It should also be a perfect fit for Brian Stokes Mitchell, no stranger to larger-than-life roles or stepping into Drake's shoes, as he did in Kiss Me, Kate. But, at Thursday night's performance, it appeared that there's still some tailoring left to do. Mitchell was in fine voice, yet his acting seemed somewhat tentative. He relied a bit too much on the script, and he also seemed to have decided to play The Poet with a subtlety that suits neither the role nor the vast cavern that is City Center. Not surprisingly, he seemed most comfortable in his second act interactions with Mazzie, with whom he has co-starred on three previous occasions. They truly bring out the best in each other.

Director Lonny Price has failed to ignite Kismet in this production, instead giving us a genial, pleasant show that lacks the necessary brightness and sharpness. Price's staging is unnecessarily busy, with company members wandering around and through the 41-piece orchestra (led by the brilliant Paul Gemignani) and constantly pulling focus from the main action. Admitedly, making this patchwork musical consistently glisten and gleam isn't the easiest of assignments. Kismet meshes a rather hokey musical comedy book -- slightly condensed by David Ives for this production -- with a tuneful score by Robert Wright and George Forrest, one that borrows the lush melodies of the classical composer Alexander Borodin.

Elizabeth Parkinson (center) and ensemble  in Kismet
(Photo © Joan Marcus)
Elizabeth Parkinson (center) and ensemble
in Kismet
(Photo © Joan Marcus)
The show's ballads are stirring, but most of its comedy numbers do little more than pass the time. Take "Bored," which was written for the film and which shows up here towards the end of Act I; the number fails to score despite Mazzie's expert efforts. "Was I Wazir?" might elicit more laughs if the role of the oily judge had been given to someone other than Danny Rutigliano, who comes off as a second-rate Danny DeVito with a second-rate singing voice. (Rutigliano's part in the quartet "And This Is My Beloved" has been reassigned to the full-voiced Michael. X. Martin).
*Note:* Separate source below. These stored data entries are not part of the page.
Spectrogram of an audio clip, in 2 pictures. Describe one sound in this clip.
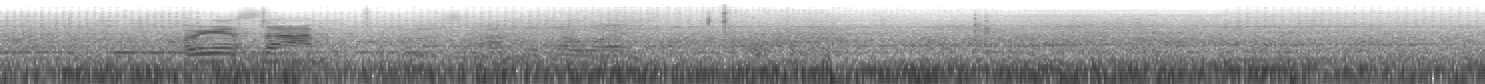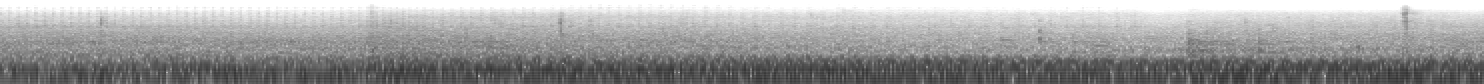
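Traffic rumbles along a wide road.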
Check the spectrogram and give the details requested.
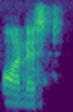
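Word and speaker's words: honest: का प्रयोग करें जैसे ऑनेस्ट ठीक है तो इसका उच्चारण क्या होता है ऑनेस्ट होता है नेस्ट नहीं होता दोस्तों ठीक है ये क्या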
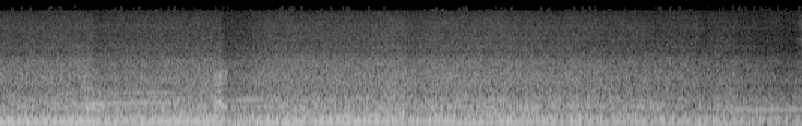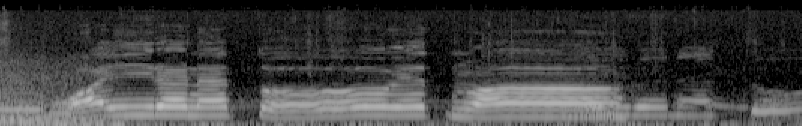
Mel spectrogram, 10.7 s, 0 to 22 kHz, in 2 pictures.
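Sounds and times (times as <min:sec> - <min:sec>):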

Most of the show's laughs come from two beloved actors in a pair of smallish, non-singing roles: Tom Aldredge as the robber Jawan and Randall Duk Kim as the famed poet Omar Khayyam. You may also find yourself smiling during the rather silly "Rahadlakum," which gives choreographer Sergio Trujillo a chance to show off. This number also makes somewhat better use of the large ensemble and the amazing Elizabeth Parkinson, who otherwise spends a lot of time on stage to little effect.
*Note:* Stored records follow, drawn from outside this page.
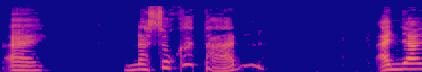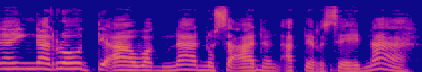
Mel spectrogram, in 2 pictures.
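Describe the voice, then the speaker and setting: Slow-talking gossipy village woman. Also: on the high side, sharp tone, dry recording. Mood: gossipy, surprised. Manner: exclamatory, drawn-out gossiping. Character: gossipy village woman, nosy comedic neighbour. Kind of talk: comic radio drama acting.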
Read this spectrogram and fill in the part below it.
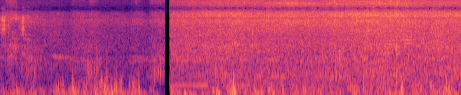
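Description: Wind gusts buffet the microphone on the shore of Shoshone Lake in Yellowstone, a steady rumbling roar with choppy bursts and faint lapping water, continuing without pause.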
Conversely, Marcy Harriell manages to make every moment count. This underappreciated actresss completely captures Marsinah's sweetness, winningly trills "Baubles, Bangles, and Beads," and brings down the house during the final section of "And This Is My Beloved." (Her shimmering soprano may come as a surprise to those who know her work in Rent or Lennon, in which she was only able to display her powerful lower register.) As her onstage romantic interest, the Caliph, Danny Gurwin is somewhat miscast -- the role requires a stronger, more masculine presence -- but he sings the part with aplomb.

This Kismet isn't an evening in paradise; it's more like a trip to an Arabian theme park. Fortunately, Marin Mazzie's performance is worth the price of admission.